Quelle surprise! Any of us poor souls forced to navigate Surrey’s hole-ridden landscape could have written that script. However, having sat for hours awaiting recovery, one of our WW bloggers asks?

How, the hell are we supposed to see the puddles in the dark, drving back from work in a stream of traffic, at night with led headlights blinding us as they approach in the pelting rain?”

Tell us, please?

We would do anything to prevent the puncture, the damaged wheel and shock absorbers, the broken suspension springs and the huge garage repair bill that Surrey County Council refused to pay.

One of our bloggers knows and has the invoice to prove it!

The county council has a well-rehearsed string of excuses for not repaying motorists, even though you couldn’t begin to relate the inconvenience, the working hours lost, hospital appointments missed, and the misery of sitting on the roadside in the dark, trying to direct the traffic around you on a country road. Full of potholes covered by puddles.

So Mr Tony Rich, the AA spokesman, said:
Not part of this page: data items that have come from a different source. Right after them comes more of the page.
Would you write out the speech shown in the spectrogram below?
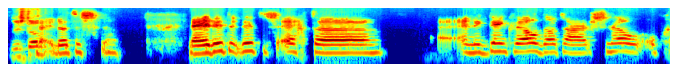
Dus dat, nee, dat is... Nee, dit, dit is echt. Uh, en ik denk wel dat daar snel op,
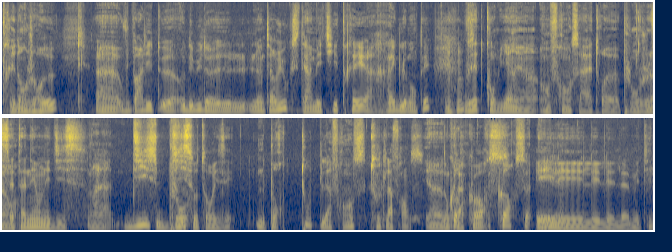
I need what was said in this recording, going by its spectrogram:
très dangereux. Euh, vous parliez euh, au début de l'interview que c'était un métier très réglementé. Vous êtes combien euh, en France à être plongeur? Cette année, on est 10. Voilà, 10 plong- 10 autorisés. Pour toute la France. Toute la France. Euh, Donc Cor- la Corse, Corse et, et, euh, les, les, les- la, méti-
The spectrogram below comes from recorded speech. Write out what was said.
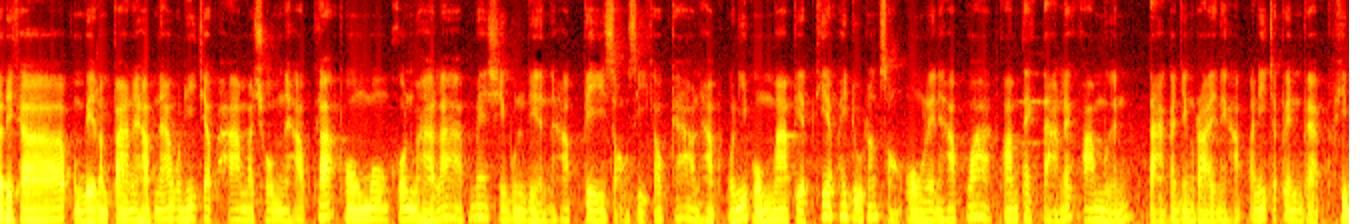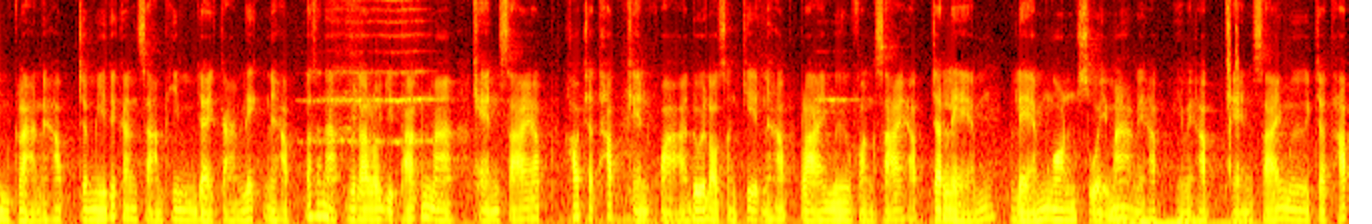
วัสดีครับ ผมเบลลำปางนะครับนะวันนี้จะพามาชมนะครับ พระผงมงคลมหาราชแม่ชีบุญเรียนนะครับ ปี 2499 นะครับ วันนี้ผมมาเปรียบเทียบให้ดูทั้ง 2 องค์เลยนะครับ ว่าความแตกต่างและความเหมือนต่างกันอย่างไรนะครับ อันนี้จะเป็นแบบพิมพ์กลางนะครับ จะมีด้วยกัน 3 พิมพ์ใหญ่กลางเล็กนะครับ ลักษณะเวลาเราหยิบพระขึ้นมาแขนซ้ายครับ เขาจะทับแขนขวาโดยเราสังเกตนะครับ ปลายมือฝั่งซ้ายครับ จะแหลมแหลมงอนสวยมากเลยครับเห็นไหมครับ แขนซ้ายมือจะทับ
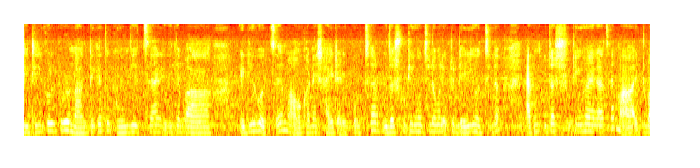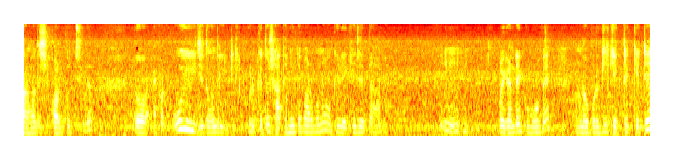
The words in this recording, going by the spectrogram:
লিটিল গোল পুরো নাক ডেকে তো ঘুম দিচ্ছে আর এদিকে বা রেডি হচ্ছে। মা ওখানে শাড়ি টাড়ি পরছে আর পূজার শুটিং হচ্ছিল বলে একটু দেরি হচ্ছিল। এখন পূজার শুটিং হয়ে গেছে মা একটু বাংলাদেশে কল করছিল। তো এখন ওই যে তোমাদের লিটিল গোলকে তো সাথে নিতে পারব না ওকে রেখে যেতে হবে। হুম, ওইখানটায় ঘুমোবে। আমরা ওপর গিয়ে কেক টেক কেটে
“Our advice to drivers and those on two wheels, is to void puddles where safe, but if there is no alternative other than to travel through, then reduce your speed and keep an incresed distance from the vehicle in front.”

Easier said than done, Mr Rich. Ask a few cyclists what they think about swerving around puddles. Here at the WW, we picked one off the road and took him to A & E – no doubt he is now off work. I think it is what the Chancellor calls Growing the Economy.

Whilst we are on the subject of road safety. What has happened to all the cat’s eyes and white lines on our roads? Have they gone blind, or have we?

“There are whole stretches of road in Surrey that are breaking up in the centre, and the cat’s eyes are either severely damaged or are missing.